▶ [Exercise material]
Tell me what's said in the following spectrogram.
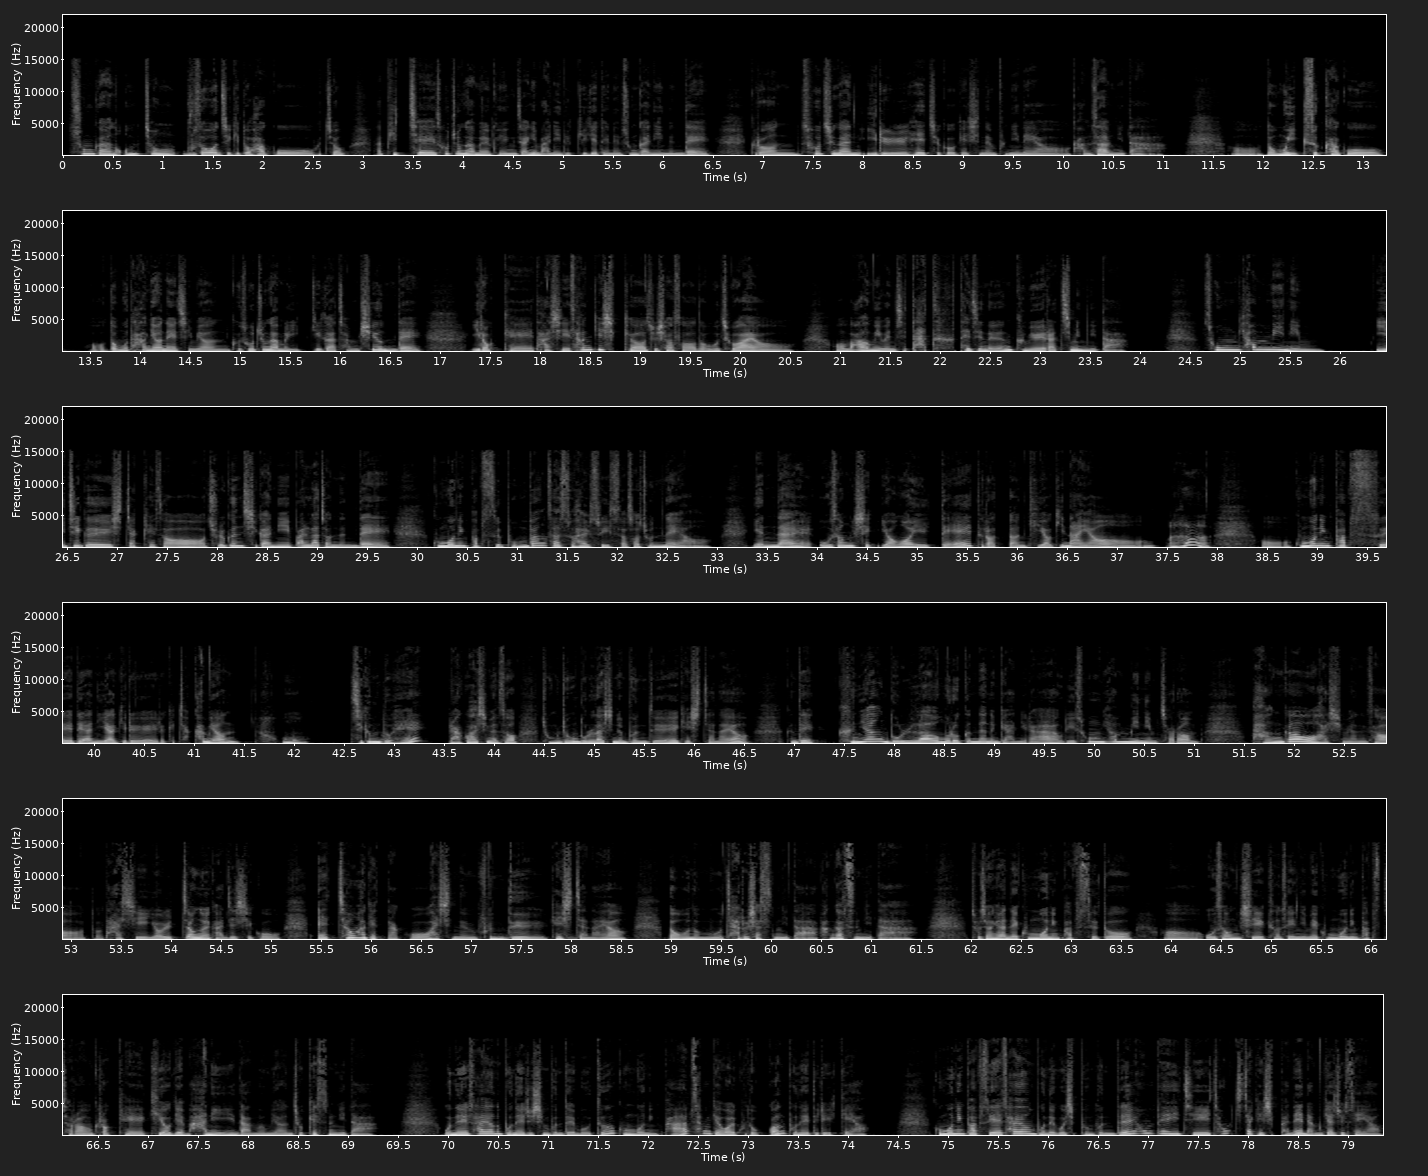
순간 엄청 무서워지기도 하고, 그쵸? 빛의 소중함을 굉장히 많이 느끼게 되는 순간이 있는데, 그런 소중한 일을 해주고 계시는 분이네요. 감사합니다. 어, 너무 익숙하고 어, 너무 당연해지면 그 소중함을 잊기가 참 쉬운데, 이렇게 다시 상기시켜 주셔서 너무 좋아요. 어, 마음이 왠지 따뜻해지는 금요일 아침입니다. 송현미님, 이직을 시작해서 출근 시간이 빨라졌는데 굿모닝 팝스 본방사수 할 수 있어서 좋네요. 옛날 오성식 영어일 때 들었던 기억이 나요. 아하, 어, 굿모닝 팝스에 대한 이야기를 이렇게 착 하면, 어머, 지금도 해? 라고 하시면서 종종 놀라시는 분들 계시잖아요. 근데 그냥 놀라움으로 끝나는 게 아니라 우리 송현미님처럼 반가워 하시면서 또 다시 열정을 가지시고 애청하겠다고 하시는 분들 계시잖아요. 너무너무 잘 오셨습니다. 반갑습니다. 조정현의 굿모닝 팝스도 어, 오성식 선생님의 굿모닝 팝스처럼 그렇게 기억에 많이 남으면 좋겠습니다. 오늘 사연 보내주신 분들 모두 굿모닝 팝 3개월 구독권 보내드릴게요. 굿모닝 팝스에 사연 보내고 싶은 분들 홈페이지 청취자 게시판에 남겨주세요.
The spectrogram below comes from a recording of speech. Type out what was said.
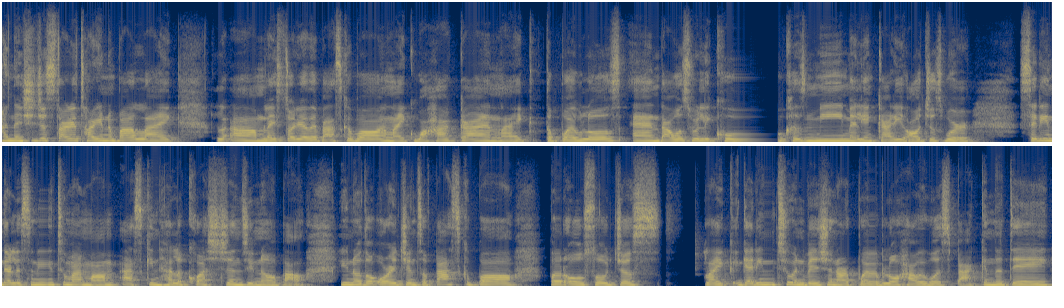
and then she just started talking about like um, la historia de basketball and like Oaxaca and like the pueblos, and that was really cool because me, Melly, and Kari all just were sitting there listening to my mom asking hella questions, you know, about you know the origins of basketball, but also just like getting to envision our pueblo how it was back in the day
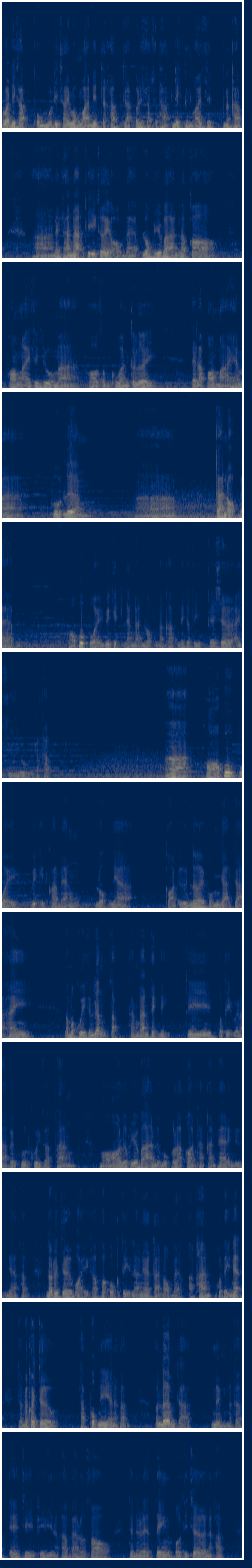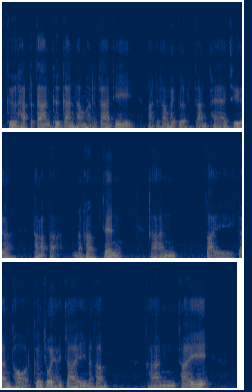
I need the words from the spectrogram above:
สวัสดีครับ ผมวุฒิชัยวงวานิชนะครับ จากบริษัทสถาปนิก 110 นะครับในฐานะที่เคยออกแบบโรงพยาบาลแล้วก็ห้อง ICU มาพอสมควรก็เลย ได้รับมอบหมายให้มาพูดเรื่องอาการออกแบบหอผู้ป่วยวิกฤตแรงดันลบนะครับ Negative Pressure ICU นะครับอหอผู้ป่วย วิกฤตความแรงลบเนี่ยก่อนอื่นเลย ผมอยากจะให้เรามาคุยกันเรื่องศัพท์ทางด้านเทคนิคที่ปกติเวลาไปพูดคุยกับทางหมอหรือพยาบาลหรือบุคลากรทางการแพทย์อื่นๆเนี่ยครับเราจะเจอบ่อยครับ เพราะปกติแล้วเนี่ยการออกแบบอาคารปกติเนี่ยจะไม่ค่อยเจอศัพท์พวกนี้นะครับเริ่มจาก1นะครับ AGP นะครับ Aerosol generating procedure นะครับ คือหัตถการคือการทำหัตถการที่อาจจะทำให้เกิดการแพร่เชื้อทางอากาศนะครับ เช่น การใส่การถอดเครื่องช่วยหายใจนะครับ การใช้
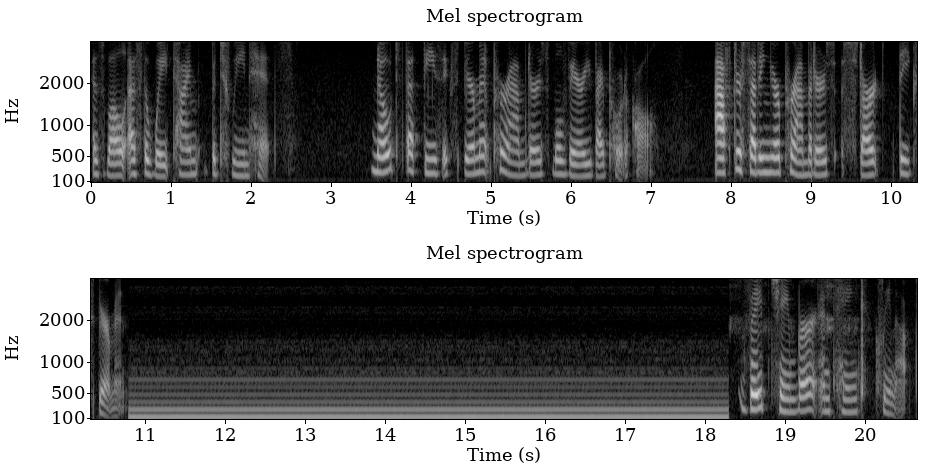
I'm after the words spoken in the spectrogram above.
as well as the wait time between hits. Note that these experiment parameters will vary by protocol. After setting your parameters, start the experiment. Vape chamber and tank cleanup.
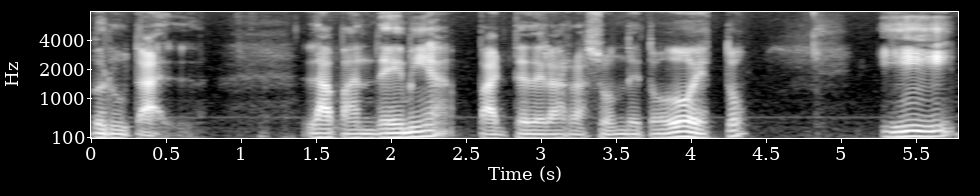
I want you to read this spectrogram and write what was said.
brutal. La pandemia, parte de la razón de todo esto, y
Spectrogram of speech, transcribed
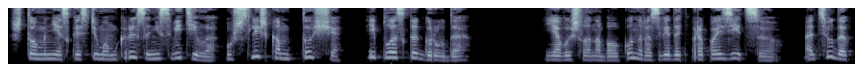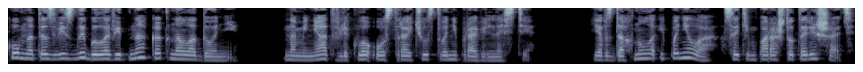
что мне с костюмом крысы не светило, уж слишком тоще и плоскогрудо. Я вышла на балкон разведать пропозицию. Отсюда комната звезды была видна, как на ладони. Но меня отвлекло острое чувство неправильности. Я вздохнула и поняла, с этим пора что-то решать.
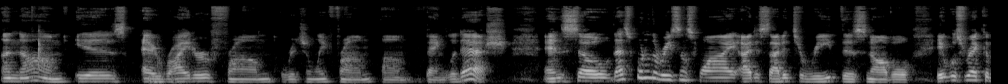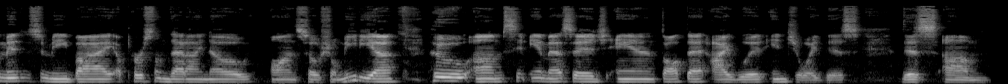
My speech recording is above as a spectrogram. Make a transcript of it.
Anam is a writer from originally from um, Bangladesh, and so that's one of the reasons why I decided to read this novel. It was recommended to me by a person that I know on social media who um, sent me a message and thought that I would enjoy this this um,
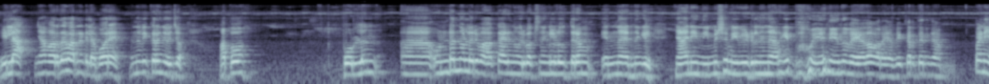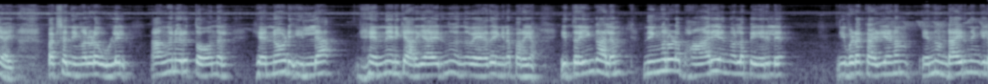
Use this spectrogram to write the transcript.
ഇല്ല ഞാൻ വെറുതെ പറഞ്ഞിട്ടില്ല പോരെ എന്ന് വിക്രം ചോദിച്ചോ. അപ്പോൾ പൊള്ളും ഉണ്ടെന്നുള്ളൊരു വാക്കായിരുന്നു ഒരു പക്ഷെ നിങ്ങളുടെ ഉത്തരം എന്നായിരുന്നെങ്കിൽ ഞാൻ ഈ നിമിഷം ഈ വീട്ടിൽ നിന്ന് ഇറങ്ങിപ്പോയേനെ എന്ന് വേദ പറയാം. വിക്രത്തിന് പണിയായി. പക്ഷെ നിങ്ങളുടെ ഉള്ളിൽ അങ്ങനൊരു തോന്നൽ എന്നോട് ഇല്ല എന്ന് എനിക്ക് അറിയായിരുന്നു എന്ന് വേദം ഇങ്ങനെ പറയാം. ഇത്രയും കാലം നിങ്ങളുടെ ഭാര്യ എന്നുള്ള പേരിൽ ഇവിടെ കഴിയണം എന്നുണ്ടായിരുന്നെങ്കിൽ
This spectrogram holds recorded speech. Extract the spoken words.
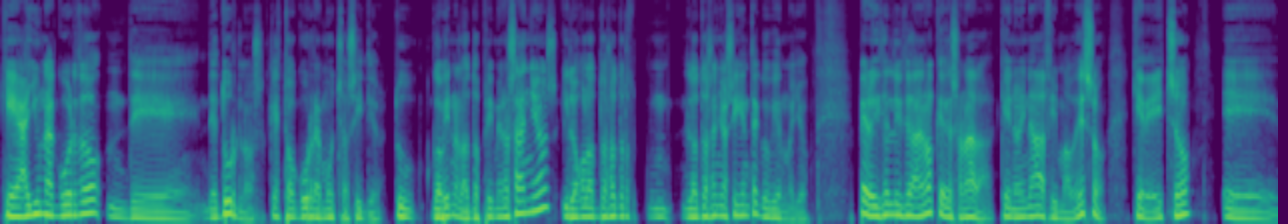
que hay un acuerdo de, de, turnos, que esto ocurre en muchos sitios. Tú gobiernas los dos primeros años y luego los dos otros, los dos años siguientes gobierno yo. Pero dice el de Ciudadanos que de eso nada, que no hay nada firmado de eso, que de hecho eh,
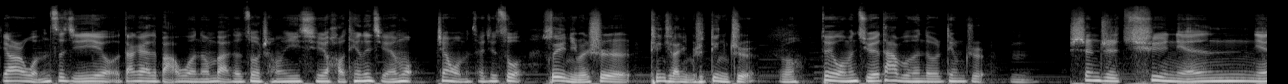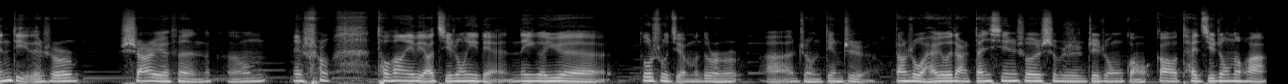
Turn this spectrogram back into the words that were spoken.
第二，我们自己也有大概的把握，能把它做成一期好听的节目，这样我们才去做。所以你们是听起来你们是定制是吧？对我们绝大部分都是定制，嗯，甚至去年年底的时候，十二月份可能那时候投放也比较集中一点，那个月多数节目都是啊、这种定制。当时我还有点担心，说是不是这种广告太集中的话，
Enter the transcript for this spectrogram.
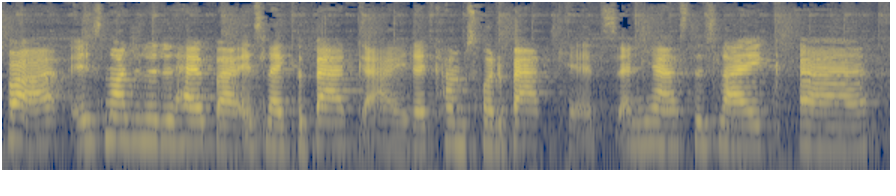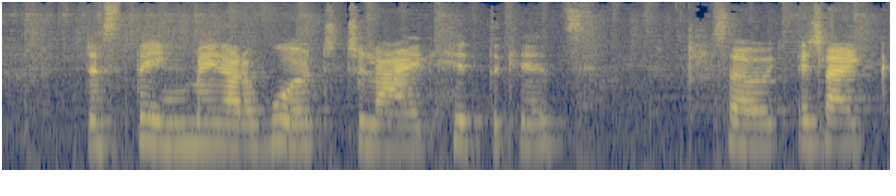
But it's not a little helper, it's like the bad guy that comes for the bad kids. And he has this like, uh, this thing made out of wood to like hit the kids. So it's like,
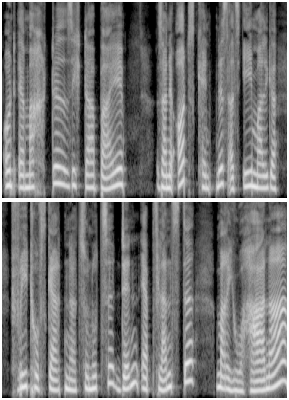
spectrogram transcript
und er machte sich dabei seine Ortskenntnis als ehemaliger Friedhofsgärtner zunutze, denn er pflanzte Marihuana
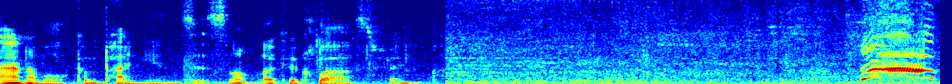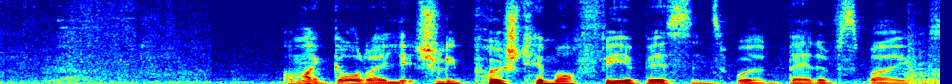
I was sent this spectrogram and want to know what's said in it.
animal companions. It's not like a class thing. Oh my god, I literally pushed him off the abyss into a bed of spikes.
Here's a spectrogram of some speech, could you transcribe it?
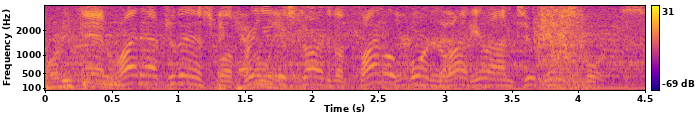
42. And right after this, we'll bring you the start of the final quarter right here on 2K Sports.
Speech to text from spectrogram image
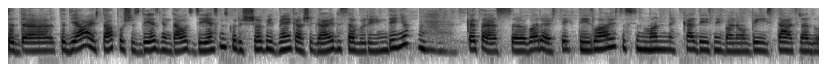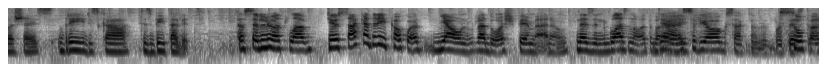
Tad, tad jā, ir tapušas diezgan daudz dziesmas, kuras šobrīd vienkārši gaida savu rindiņu, kad tās varēs tikt izlaistas. Man nekad īstenībā nav bijis tāds radošais brīdis, kā tas bija tagad. Tas ir ļoti labi. Jūs sākat darīt kaut ko jaunu, radošu, piemēram, nezinu, glaznot vai Jā, es ar jogu sāku nodarboties. Super,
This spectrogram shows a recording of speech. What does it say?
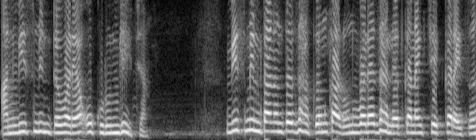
आणि वीस मिनटं वड्या उकडून घ्यायच्या. वीस मिनिटानंतर झाकण काढून वड्या झाल्यात का नाही चेक करायचं.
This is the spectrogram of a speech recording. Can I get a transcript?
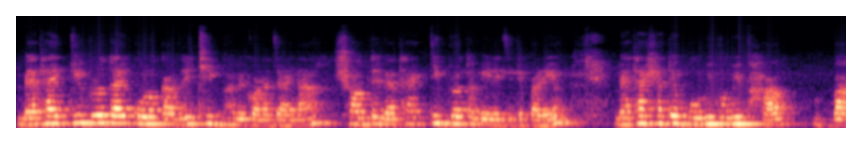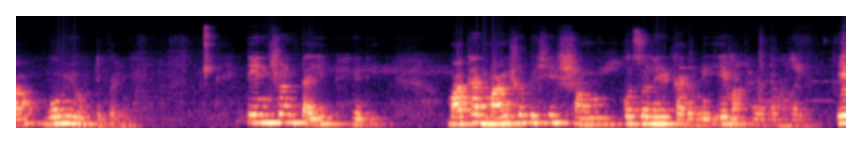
ব্যথায় তীব্রতায় কোনো কাজই ঠিকভাবে করা যায় না। শব্দে ব্যথার তীব্রতা বেড়ে যেতে পারে। ব্যথার সাথে বমি বমি ভাব বা বমিও হতে পারে। টেনশন টাইপ হেডেক মাথার মাংসপেশির সংকোচনের কারণে এ মাথা ব্যথা হয়। এ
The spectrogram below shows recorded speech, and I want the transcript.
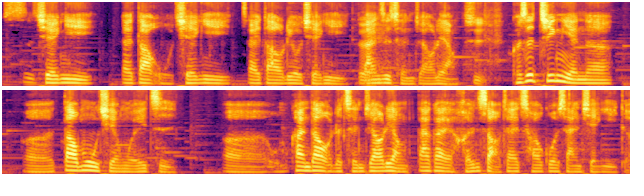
四千亿，再到五千亿，再到六千亿单日成交量是。可是今年呢？呃，到目前为止，呃，我们看到我的成交量大概很少再超过三千亿的，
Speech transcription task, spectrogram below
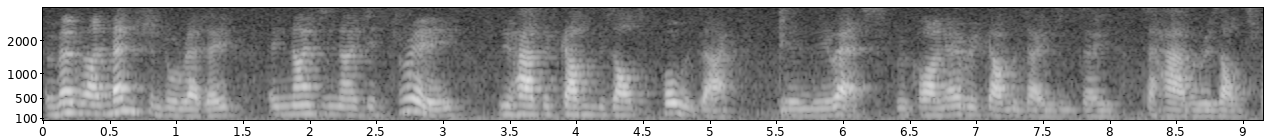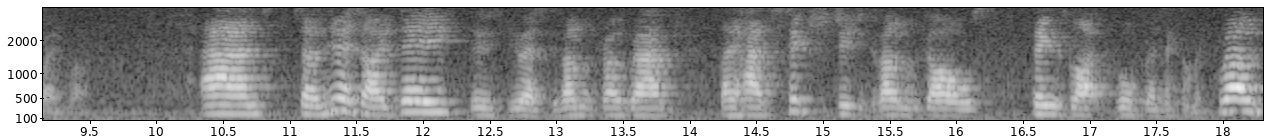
Remember I mentioned already in 1993 you had the Government Results Performance Act in the US requiring every government agency to have a results framework. And so in USAID, the US Development Programme, they had six strategic development goals, things like broad-based economic growth,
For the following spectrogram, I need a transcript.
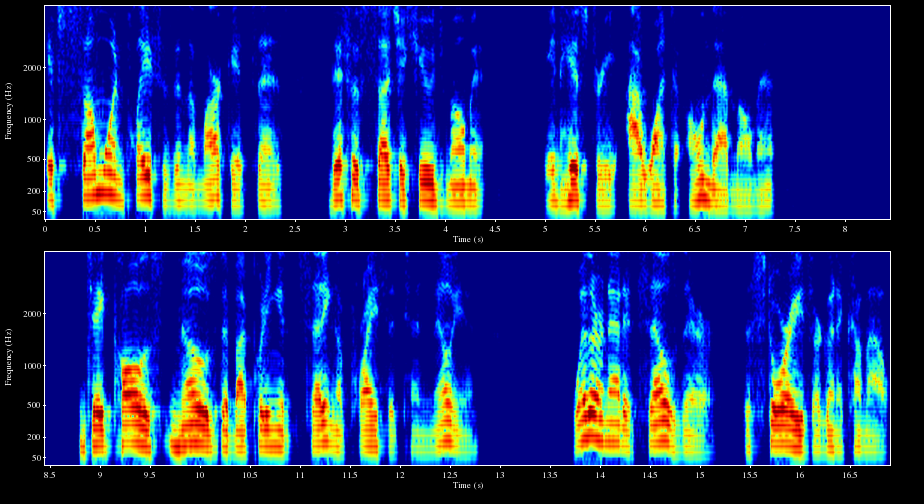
if someone places in the market says, this is such a huge moment in history, I want to own that moment. Jake Paul knows that by putting it, setting a price at 10 million, whether or not it sells there, the stories are going to come out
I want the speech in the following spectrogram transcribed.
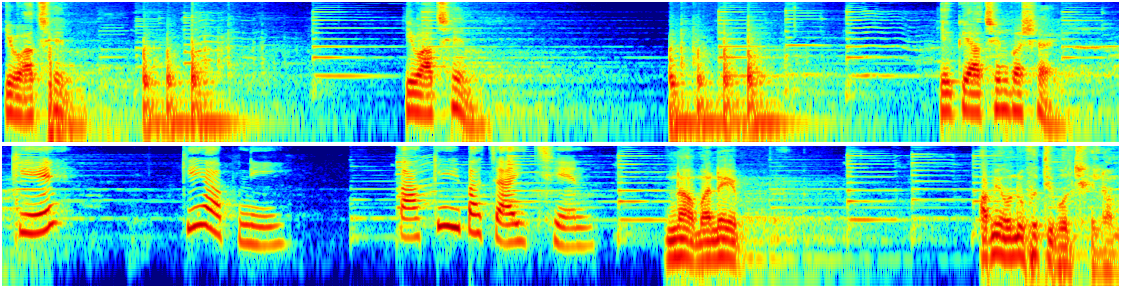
কেউ আছেন? কেউ আছেন? কেউ কে আছেন বাসায়? কে? কে আপনি? কাকেই বা চাইছেন? না মানে আমি অনুভূতি বলছিলাম।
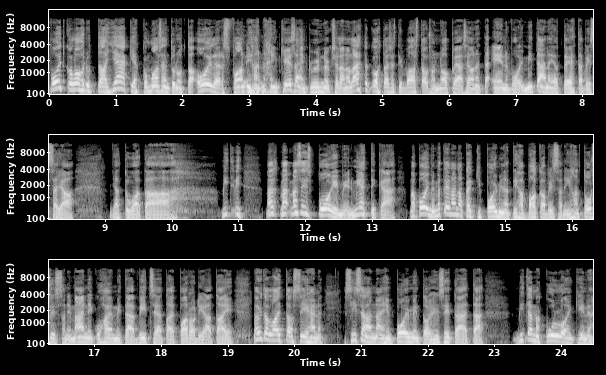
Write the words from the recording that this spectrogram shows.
voitko lohduttaa jääkiekko masentunutta Oilers-fania näin kesän kynnyksellä? No lähtökohtaisesti vastaus on nopea, se on, että en voi, mitään ei ole tehtävissä ja, ja tuota, mit, mit, mä, mä, mä, siis poimin, miettikää, mä poimin, mä teen aina kaikki poiminnat ihan vakavissa, niin ihan tosissa, niin mä en niinku hae mitään vitsejä tai parodiaa tai mä yritän laittaa siihen sisään näihin poimintoihin sitä, että mitä mä kulloinkin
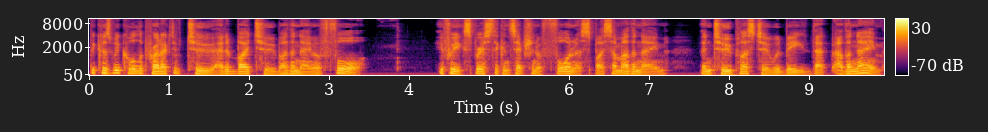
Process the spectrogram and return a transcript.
because we call the product of 2 added by 2 by the name of 4. If we express the conception of fourness by some other name, then 2 plus 2 would be that other name,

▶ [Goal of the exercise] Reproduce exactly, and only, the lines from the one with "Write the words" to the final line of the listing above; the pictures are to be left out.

▶ [Completed exercise]
Write the words from the recording that this spectrogram shows.
voitko lohduttaa jääkiekko masentunutta Oilers-fania näin kesän kynnyksellä? No lähtökohtaisesti vastaus on nopea, se on, että en voi, mitään ei ole tehtävissä ja, ja tuota, mit, mit, mä, mä, mä, siis poimin, miettikää, mä poimin, mä teen aina kaikki poiminnat ihan vakavissa, niin ihan tosissa, niin mä en niinku hae mitään vitsejä tai parodiaa tai mä yritän laittaa siihen sisään näihin poimintoihin sitä, että mitä mä kulloinkin
Process the spectrogram and return a transcript.
because we call the product of 2 added by 2 by the name of 4. If we express the conception of fourness by some other name, then 2 plus 2 would be that other name,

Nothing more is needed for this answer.